Kirk Evans Blog

.NET From a Markup Perspective

The ROI of Software Made Simple

Josh Holmes has a great post about going the the mattresses to prove ROI for your application.  His post, “Moving From Cost center to Strategic Partner”, is well-written and is dead on the money.

During my interview process at Microsoft, my interviews focused predominantly on two themes: how do you increase revenue or decrease cost through software?  That has stuck with me for the past few years.

While I am talking to developers about software, I remember that interview day from hell and focus on topics that save developers time and effort.  After all, the ROI for learning and using a technology to a developer is the value of being able to go home and not get paged about their app crashing in the middle of the night.  When I am speaking to management or executives, I focus on increased revenue opportunities and decreased cost overhead. 

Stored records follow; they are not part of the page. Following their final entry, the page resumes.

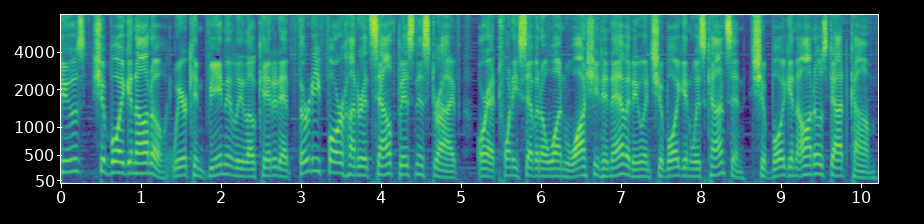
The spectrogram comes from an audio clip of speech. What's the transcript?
Choose Sheboygan Auto. We're conveniently located at 3400 South Business Drive or at 2701 Washington Avenue in Sheboygan, Wisconsin. SheboyganAutos.com.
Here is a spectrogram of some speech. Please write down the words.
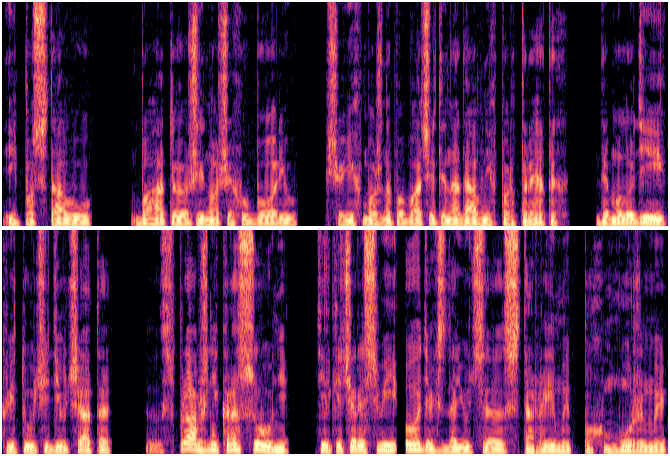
і поставу багато жіночих уборів, що їх можна побачити на давніх портретах, де молоді квітучі дівчата, справжні красуні, тільки через свій одяг здаються старими, похмурими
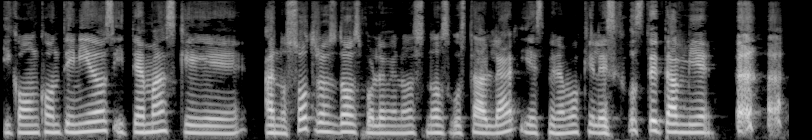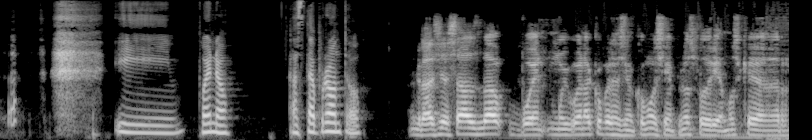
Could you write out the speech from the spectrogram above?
y con contenidos y temas que a nosotros dos por lo menos nos gusta hablar y esperamos que les guste también. y bueno, hasta pronto. Gracias, Asla. Buen, muy buena conversación. Como siempre, nos podríamos quedar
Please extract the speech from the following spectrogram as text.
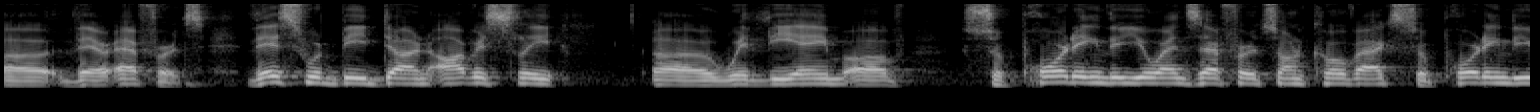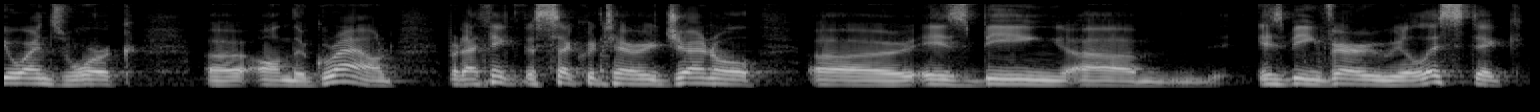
uh, their efforts. This would be done obviously uh, with the aim of supporting the UN's efforts on COVAX, supporting the UN's work uh, on the ground. But I think the Secretary General uh, is being um, is being very realistic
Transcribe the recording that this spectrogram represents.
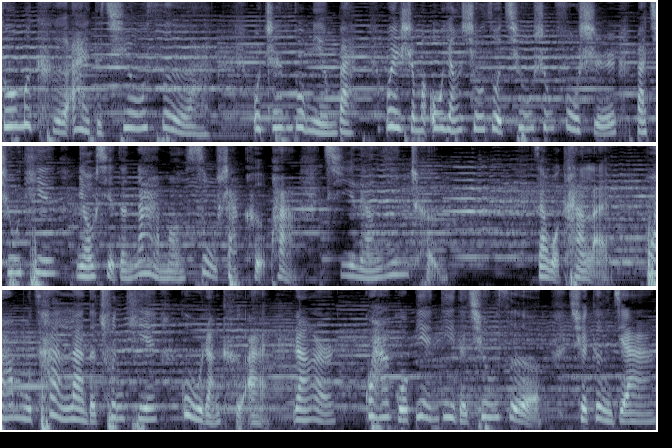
多么可爱的秋色啊！我真不明白。为什么欧阳修作《秋声赋》时，把秋天描写的那么肃杀可怕、凄凉阴沉？在我看来，花木灿烂的春天固然可爱，然而瓜果遍地的秋色却更加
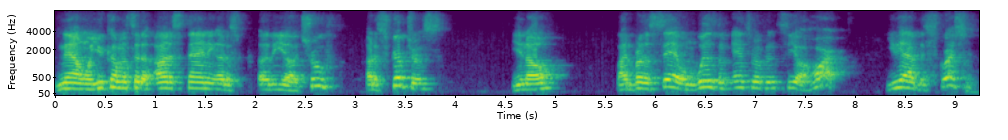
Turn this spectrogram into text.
Now, when you come into the understanding of the, of the uh, truth of the scriptures, you know, like brother said, when wisdom enters into your heart, you have discretion.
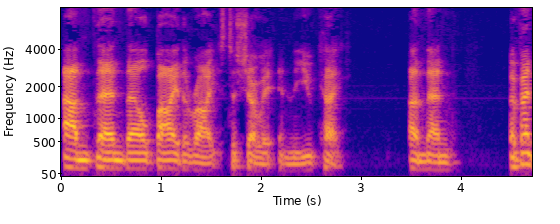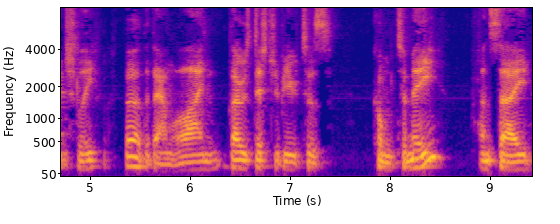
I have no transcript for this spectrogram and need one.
and then they'll buy the rights to show it in the UK. And then eventually, further down the line, those distributors come to me and say,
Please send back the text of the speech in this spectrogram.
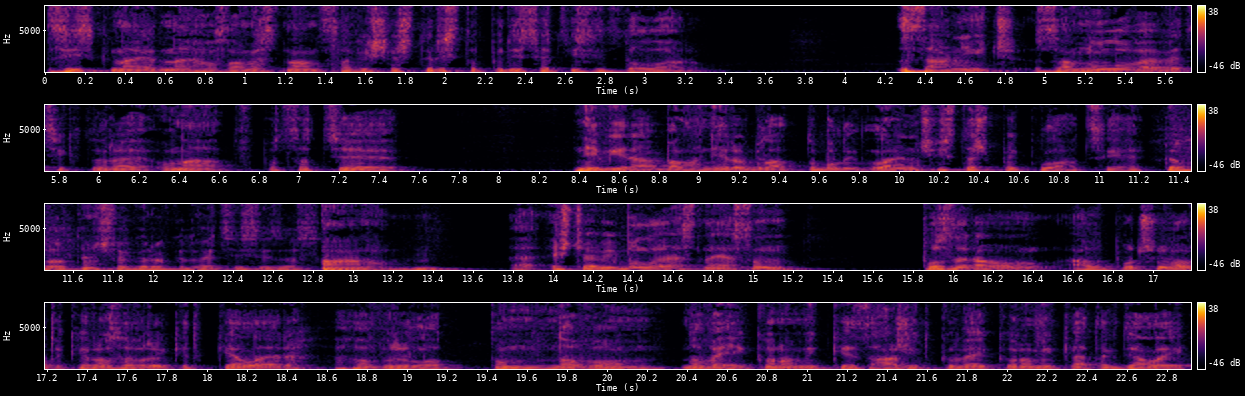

The companies I talk to are typically media and entertainment companies (increase revenue) or telcos (decrease cost).  On the increased revenue side, I have worked with companies like AOL to help increase their advertisement capabilities through new offerings.  On the decreased cost side, I have worked with the major telcos to implement line of business applications like call center software.  In either case, the benefits are measurable.  If your code increases productivity, then measure it.  If your code decreases cost to the company, then measure it.  If your code reduces the amount of time that a CSR is on the phone, decreases the number of calls that require a CSR, decreases corporate headcount… measure that.  If your code just made the company a bajillion dollars and only took a hundred thousand to build, measure it and print posters all around corporate headquarters to remind them of it.

In the end, running IT should be like running a business.  Your goal is to expand the company and have revenue growth outpace expenditures.  You should increase revenue and decrease cost.  That’s the power of software, and that’s our jobs as technologists: help companies find new revenue streams or decrease existing overhead.  In today’s economy, many companies are focused on decreasing costs… which doesn’t have to mean a work stoppage for developers. Instead, this is a huge opportunity to show companies how IT matters and how to decrease their cost through investment in software.

Kudos, Josh, for a great article.